▶ Extracted entries:
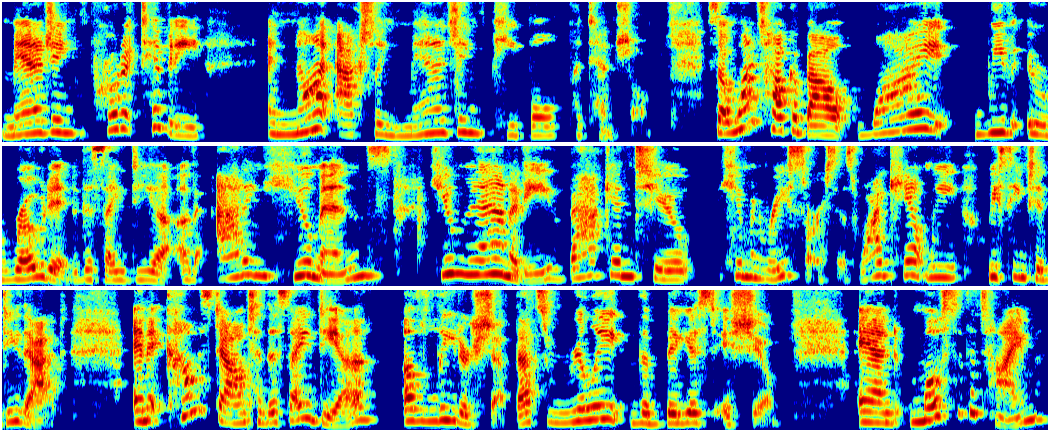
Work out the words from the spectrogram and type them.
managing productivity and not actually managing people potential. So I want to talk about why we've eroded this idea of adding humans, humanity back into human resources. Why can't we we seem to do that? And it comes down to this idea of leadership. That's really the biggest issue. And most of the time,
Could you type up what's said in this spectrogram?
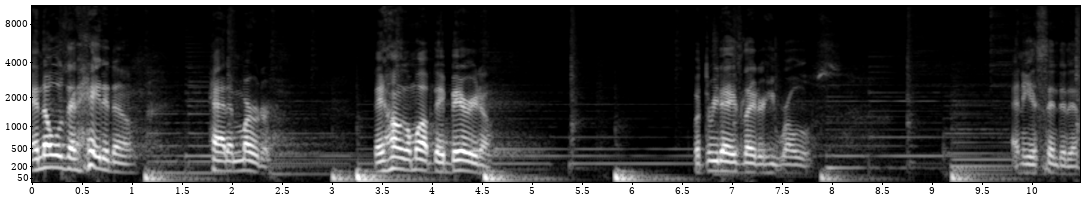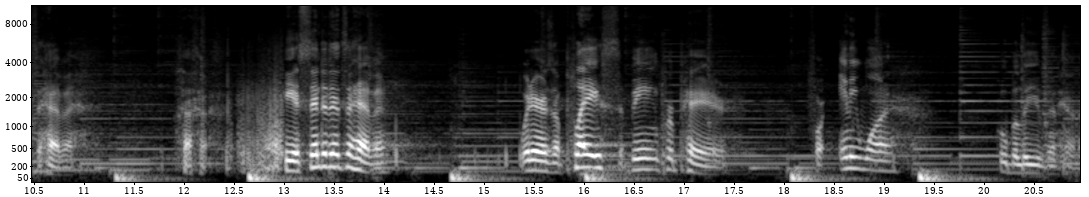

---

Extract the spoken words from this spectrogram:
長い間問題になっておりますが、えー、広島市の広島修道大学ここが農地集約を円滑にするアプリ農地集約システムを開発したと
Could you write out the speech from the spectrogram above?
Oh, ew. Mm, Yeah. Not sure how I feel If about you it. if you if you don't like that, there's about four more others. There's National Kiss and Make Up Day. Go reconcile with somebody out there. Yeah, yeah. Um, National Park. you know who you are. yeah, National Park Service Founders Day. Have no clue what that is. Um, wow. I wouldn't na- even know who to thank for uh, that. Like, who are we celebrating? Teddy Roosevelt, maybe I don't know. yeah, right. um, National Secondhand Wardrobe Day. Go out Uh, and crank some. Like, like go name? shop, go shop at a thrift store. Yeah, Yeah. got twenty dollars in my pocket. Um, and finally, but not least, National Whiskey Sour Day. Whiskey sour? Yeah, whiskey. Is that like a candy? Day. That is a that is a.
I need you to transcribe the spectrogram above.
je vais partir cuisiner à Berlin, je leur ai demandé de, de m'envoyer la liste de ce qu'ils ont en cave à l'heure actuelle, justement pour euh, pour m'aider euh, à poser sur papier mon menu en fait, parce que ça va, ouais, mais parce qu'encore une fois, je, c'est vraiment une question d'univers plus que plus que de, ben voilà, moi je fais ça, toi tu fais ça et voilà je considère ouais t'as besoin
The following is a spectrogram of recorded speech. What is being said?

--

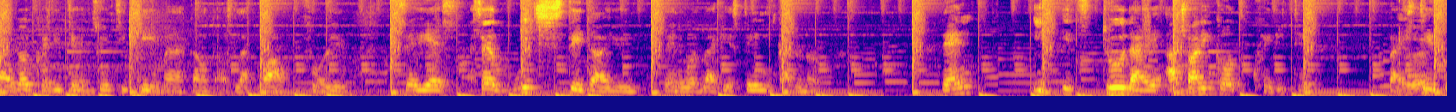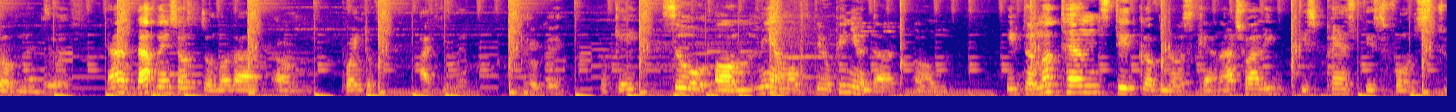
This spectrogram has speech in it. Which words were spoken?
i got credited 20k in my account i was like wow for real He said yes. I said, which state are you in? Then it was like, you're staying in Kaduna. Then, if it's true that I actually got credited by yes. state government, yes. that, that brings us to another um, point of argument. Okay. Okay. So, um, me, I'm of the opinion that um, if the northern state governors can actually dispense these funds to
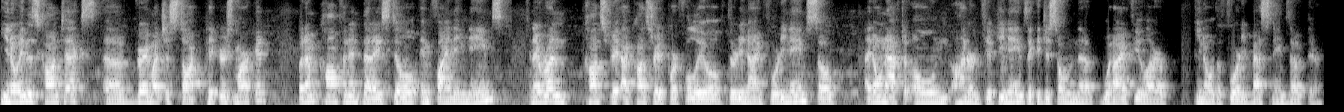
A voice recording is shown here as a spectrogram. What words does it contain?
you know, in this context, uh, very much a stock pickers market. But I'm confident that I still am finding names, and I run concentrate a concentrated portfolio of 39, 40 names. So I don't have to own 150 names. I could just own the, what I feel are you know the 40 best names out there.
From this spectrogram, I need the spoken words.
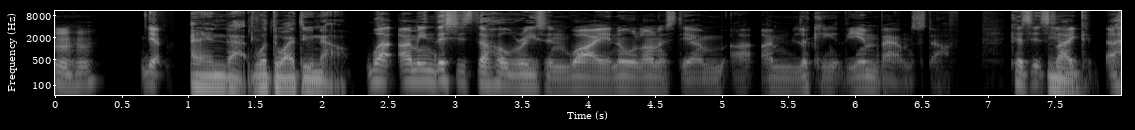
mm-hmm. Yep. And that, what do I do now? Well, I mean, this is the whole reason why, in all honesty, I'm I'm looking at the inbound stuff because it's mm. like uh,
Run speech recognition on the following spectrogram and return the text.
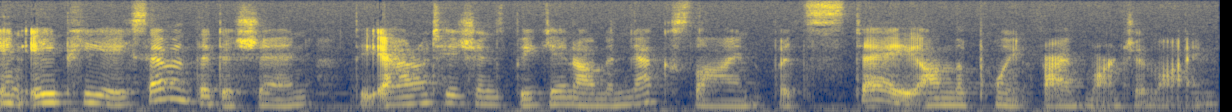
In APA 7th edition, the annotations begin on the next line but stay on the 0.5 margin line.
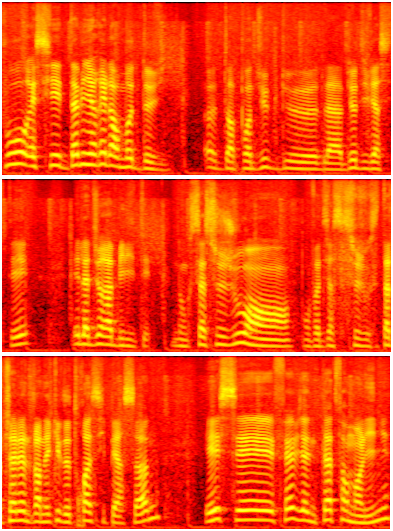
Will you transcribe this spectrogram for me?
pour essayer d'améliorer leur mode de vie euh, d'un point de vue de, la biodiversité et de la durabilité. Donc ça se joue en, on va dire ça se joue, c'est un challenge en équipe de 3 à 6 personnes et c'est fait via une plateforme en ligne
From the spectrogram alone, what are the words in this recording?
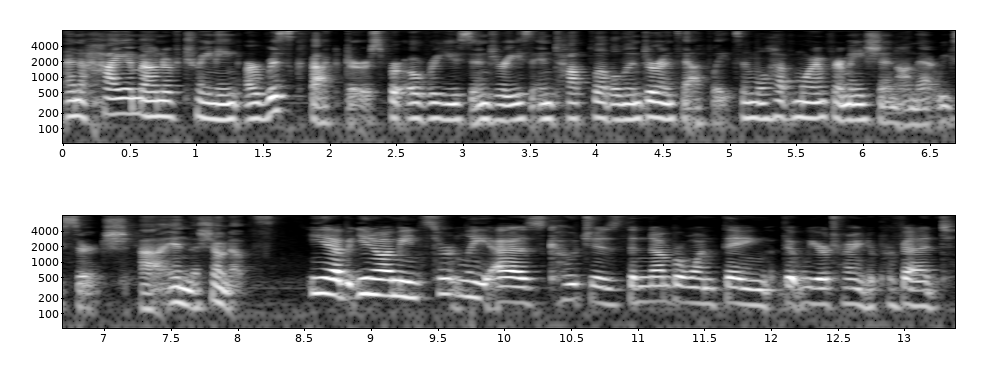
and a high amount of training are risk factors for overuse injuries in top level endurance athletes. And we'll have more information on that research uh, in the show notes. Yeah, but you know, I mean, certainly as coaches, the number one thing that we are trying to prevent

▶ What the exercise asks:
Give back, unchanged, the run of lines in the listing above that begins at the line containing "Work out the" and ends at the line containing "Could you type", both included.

▶ Response to this exercise:
Work out the words from the spectrogram and type them.
managing productivity and not actually managing people potential. So I want to talk about why we've eroded this idea of adding humans, humanity back into human resources. Why can't we we seem to do that? And it comes down to this idea of leadership. That's really the biggest issue. And most of the time,
Could you type up what's said in this spectrogram?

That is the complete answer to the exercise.